“I think it’s important for people in their lower 20s to be considered as potential leads when looking to buy a house. I have been an agent for 15 years and it is rare to see a buyer of that age. Within the next year I want to be a part of “X amount” of transactions of first-time homebuyers”.
Lastly, make it personal. Your clients need to be able to trust you and your knowledge. Stay consistent on the contact and make yourself approachable. It is okay to educate people on a topic that you are well-versed in, but do not talk down to anyone as this is an easy way to deter people from giving you a call back.
It does not end there though. Hopefully, this will lead into a conversation where your elevator partner can tell you if they are looking to buy, sell, keep up to date with the market, or if they know anyone who needs an agent. Remember: Even if they do not need you right now, they might need you in the future. If possible, treat every potential lead as a top priority.
Find out what they do as well and what they are like. Use what you know about them to gauge where they are at in the home search process. Maybe they say that they are not looking to move. But they say that their family is growing! Put that in your notes after you take their contact information. They may be looking to expand in a couple of years.
The elevator pitch is a crucial part of any job. Being able to talk to anyone but who you are and what you do is a key skill to have and will benefit you in the long run. It may feel like not many leads are coming from the random people in line at the grocery store. But all you need is one person to say, “I am actually thinking of selling my house!”
Keep it brief – Your pitch should only be about 30 seconds long.
Talk about what you know – Bring in some past experiences or knowledge that you have acquired. Now is not the time to be vague or for cliches. Show what makes you different.
Make it personal – Make it a conversation. It should flow naturally. Bring what you know about who you are speaking to into the conversation.

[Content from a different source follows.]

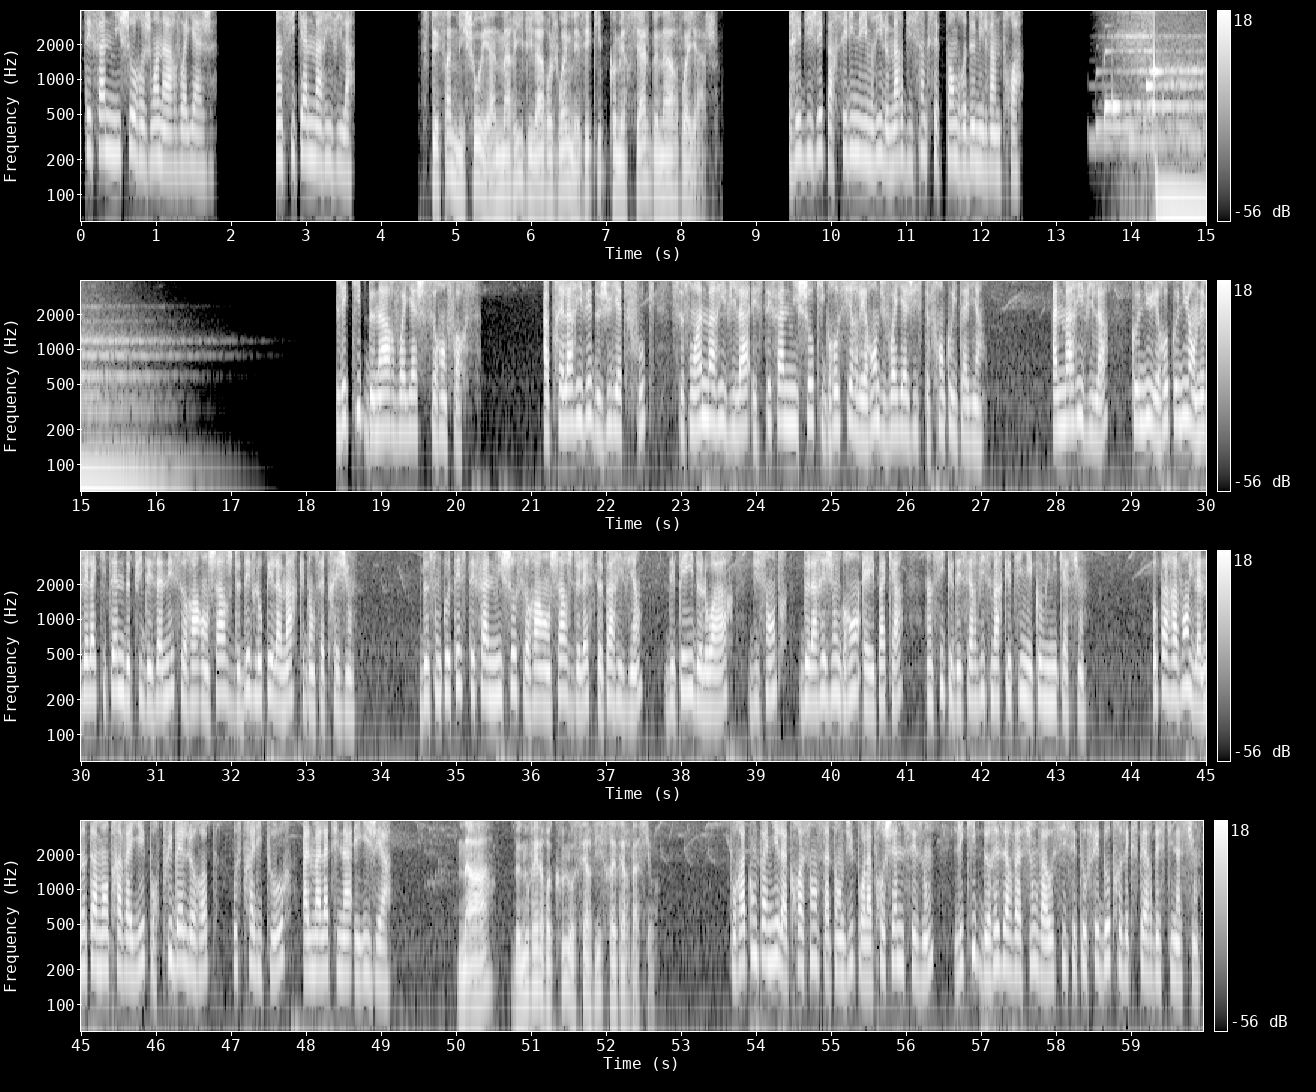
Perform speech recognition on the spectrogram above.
Stéphane Michaud rejoint Nahar Voyage. Ainsi qu'Anne-Marie Villa. Stéphane Michaud et Anne-Marie Villa rejoignent les équipes commerciales de Nahar Voyage. Rédigé par Céline Imri le mardi 5 septembre 2023. L'équipe de Nahar Voyage se renforce. Après l'arrivée de Juliette Fouque, ce sont Anne-Marie Villa et Stéphane Michaud qui grossirent les rangs du voyagiste franco-italien. Anne-Marie Villa, connue et reconnue en Nouvelle-Aquitaine depuis des années, sera en charge de développer la marque dans cette région. De son côté, Stéphane Michaud sera en charge de l'Est parisien, des pays de Loire, du centre, de la région Grand et PACA, ainsi que des services marketing et communication. Auparavant, il a notamment travaillé pour Plus Belle l'Europe, Australie Tour, Alma Latina et IGA. Nahar, de nouvelles recrues au service réservation. Pour accompagner la croissance attendue pour la prochaine saison, l'équipe de réservation va aussi s'étoffer d'autres experts destination.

Keep Going – It may feel like you are just talking to people who have no need for an agent. That is okay! Practicing your elevator pitch will make you more comfortable. You will be able to adapt it into what feels the most organic for you. Remember, all you need is for one person to take your business card!